A drop. A ripple. A wave. Each possess energy singularly and together to affect change. Water Logged chronicles an open conversation between the community (you) and the North Carolina Aquarium at Fort Fisher-from conservation to inspiration. So let it flow.
More than 400
species of birds, including bald eagles, can be found in North Carolina. This
has not always been true. In the 1960s, the number of bald eagles found in the
United States plummeted from over 300,000 birds to less than 500 nesting
pairs. This decline was caused by
habitat destruction, use of pesticides, contamination of food and waterways and
the active hunting of bald eagles.
help of federal protection and conservation efforts, the bald eagle population
has made a strong recovery. In 1982, bald eagles were once again spotted in
North Carolina.In 2007, the number of
nesting pairs in the country surpassed 10,000.This enabled the species to be removed from the endangered species
list.In an effort, however, to keep
population numbers stable, bald eagles remain protected by law.
populations of the birds can be found further north, more than 125 nesting
pairs of eagles live in North Carolina as of 2013. Bald eagles like to stay in
close proximity to bodies of water. Next time you’re near a lake or river be
sure to keep an eye to the sky!
A rescued, juvenile bald eagle at the NC Aquarium at Fort Fisher.
information on eagles and other raptor species, check out the Carolina Raptor
Center website: carolinaraptorcenter.org
To keep up

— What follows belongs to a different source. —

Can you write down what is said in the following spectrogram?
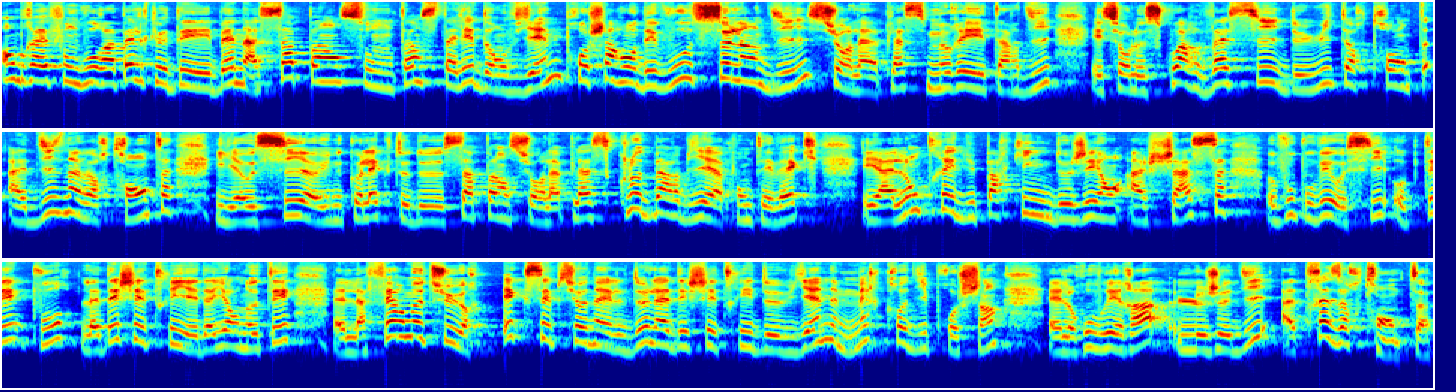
En bref, on vous rappelle que des bennes à sapins sont installées dans Vienne. Prochain rendez-vous ce lundi sur la place Meuret et Tardy et sur le square Vassy de 8h30 à 19h30. Il y a aussi euh, une collecte de sapins sur la place Claude Barbier à Pont-Évêque et à l'entrée du parking de Géant à Chasse. Vous pouvez aussi opter pour la déchetterie et d'ailleurs notez la fermeture exceptionnelle de la déchetterie de Vienne mercredi prochain. Elle rouvrira le jeudi à 13h30.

with local bald eagles, check out the Jordan Lake eagle cam: www.ustream.tv/jordanlakeeagles and visit Maverick, a flightless, juvenile bald eagle at the NC Aquarium at Fort
Fisher. Read about Maverick here.